Nowadays, there are a lot of organization that promotes enterpreneurship to rural areas. They aim to encourage people to start businesses, to grow the economy, and making an impact to the community. There are banks with incubation programs, government bodies with enterpreneurship training program, but the impact still leaves much to be desired. With more than 250 million people in Indonesia, with all the resources that exist here, Indonesia should be able to grow much much more than this.

One big matter that was identified was the continuity. Programs that is designed to help enterpreneurs are generally treated more like a project, for example, a 6 month coaching, and then they leave the enterpreneur to fend for themselves and to keep up the habit. In theory, this is not wrong. But in practice, these enterpreneurs, these people that were trained, needs a longer term guidance. Programs like this must not be a one time thing, there must be a continuity.

Of course the fault doesn’t lie on the enterpreneurship program itself, but in part it’s the habit of the people that they’re trying to help. Habit is not easy to break, and there are tons of research and books on this point. It’s necessary to help these budding enterpreneurs change their habit slowly instead of expecting them to change everything after a workshop/program period.

One way this can be done is to have an “account team” that periodically checks on the enterpreneur and be a point of consultation for them. Enabling chat via WhatsApp to a single number is also helpful, as people are becoming more reliant on instant messaging, and they avoid calling people in fear of disturbing others, and in part because of anxiety of calling.

In combination with the above, a welcome addition is to deliver bite sized workshops and programs that is longer in period, but less compacted in content. For example, instead of a workshop encompassing a single week, or a few months, make a year long program with checkpoints, and monthly workshops. This will enable the enterpreneurs to develop the habit, and help the organization track the retention and application of the knowledge that they’re trying to teach.

This post is a part of Bite Sized Wisdom series.

Having a low Non-Performing Loan(NPL) is critical to a lender, and in effort to speed up growth of a lending business, some banks/financing companies increasingly willing to lend to riskier profiles (corporate/personal). They are pressured by shareholders, by the market, and also by the government to channel funds, to grow the economy, and to support the country. But how does a lender suppress their Non Performing Loan?

One way is to have a great credit scoring metrics for corporate clients, starting from (obviously) a guarantee (in the form of long term asset like land / building), the guarantor/sponsor, and finally, the industry the business is operating in and the bank’s point of view on whether the industry is growing or contracting.

The good thing about having a very prudent lending is that your NPL is very low and controlled, and you are able to channel more financing to 1 client. But on the other hand, it’s risky because you only have a small number of clientele, even 1 disaster can impact your NPL significantly.

This post is a part of Bite Sized Wisdom series.

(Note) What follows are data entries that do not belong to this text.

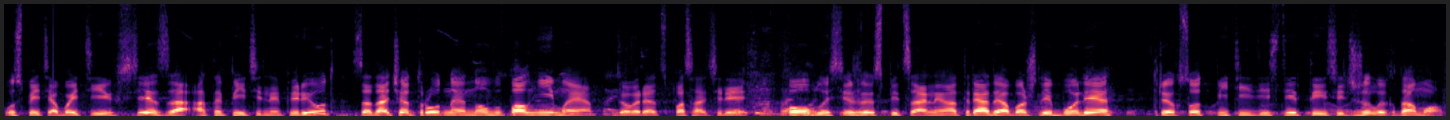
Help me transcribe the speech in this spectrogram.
Успеть обойти их все за отопительный период – задача трудная, но выполнимая, говорят спасатели. По области же специальные отряды обошли более 350 тысяч жилых домов.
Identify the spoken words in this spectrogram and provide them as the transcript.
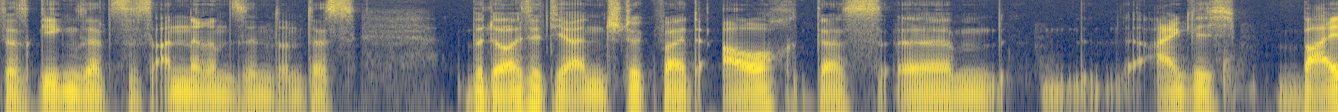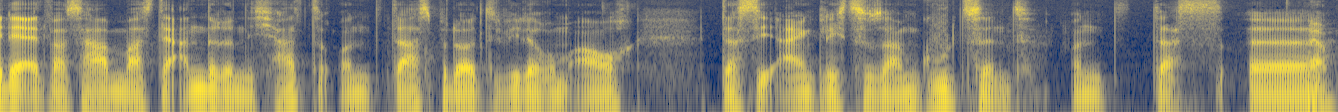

In a family business, having too many family members in the same company, working with each other can be disastrous. For example, if your family owns a factory, then the first kid handles marketing, the second handles finance, and the third handles operations. There’s a sizeable risk on conflict between family members on how the business should be run.

Potential solutions to this problem is to institute just 1 person in the family as the chief of the business, and the others handles other business / acts as advisors. Or if it’s possible, to have your family business divided into several business units with autonomy that doesn’t impact each other too much. For example, the first kid handles logistics business, the second handles factory business, etc.

In the end, a business needs to be professionally run and enabled to be able to grow. Hiring professionals to run the family business is an important thing, to bring in external knowledge, to bring in expertise, and to stop stagnation in the business.